I am not afraid of heights, except for that unsettled feeling I have on a bridge when I look down and wonder what it would be like to jump.
I am not that person who gets lost or turned around and can’t find their way out, although there are times I wonder why I am here.
I feel painful pressure in my ear, the kind associated with air flight, except I am firmly attached to the ground.
I stand up too fast and fall down, stand up, fall down again; I stay down, just for a while, so I can marvel at the spinning lights.
I remember when I knew the cause of this sensation; too many rides on the carousel, too many drinks at the party.
I refuse to succumb to the fear that every headache is caused by an undiagnosed brain tumour, but the germ of the idea, like a tumour still grows.
I feel old, and suffer the vertigo of age, unbalanced just a little by the journey to the tipping point between life and death.
I greet the warmth of spring with mixed blessings. Lengthening days speak of promise as winter melts away and temperatures rise to give me hope of birds and blooms. Can summer be far behind? But spring warmth is an illusion. Too quickly this fickle season rears its ugly head with a new kind of chill – one far crueler than winter’s cold – because it feels like betrayal.
At sunset the temperature dips. The melt water flowing in gutters and ditches and across sidewalks by day becomes an ice rink.
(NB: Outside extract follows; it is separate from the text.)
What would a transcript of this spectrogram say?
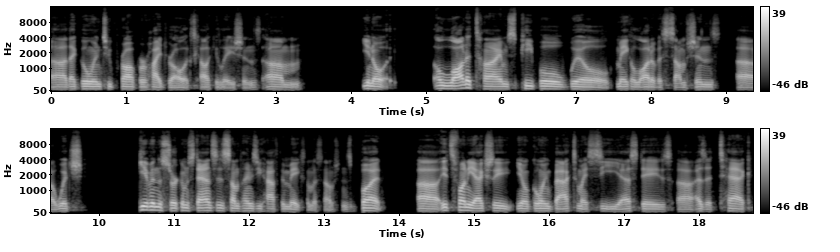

An old woman slips, a broken hip, and we are visiting Grandma in the hospital.
The cruel mistress of spring holds as much promise of death as it does re-birth because new life cannot rise unless something has died to give it space. I take the inventory of winter kill, not in winter, but in spring. Despite the hope of spring’s renewal, I cannot help but mourn the things that did not – that could not – survive.
It is a function of age no doubt, that I mark each spring as one season closer to my own demise. I tread carefully across icy spring, like the old woman I never imagined I would become and assure myself that the cruel mistress will not take me this year.
I catch the sunrise unaware,
to weave the daylight without care,
and chase the sunset if I dare.
The Weeded Path
Tall grass collapsed under its own weight, twisted by wind and rain into giant whorls like cowlicks. Only weeds – thistle,dandelion, purple vetch – stand tall. I crush them with a careful boot placed against their sturdy stems to bend and break.
Behind me tiny orange butterflies flutter and recover, they alight scant moments after my passing. A path forged, until grass and weeds rise again to fill the gaps and obscure the footprints of my journey into sunset. I leave white sap bleeding in my wake.
Our lives are the instruments we play,
on strings drawn taut between sunrise and sunset.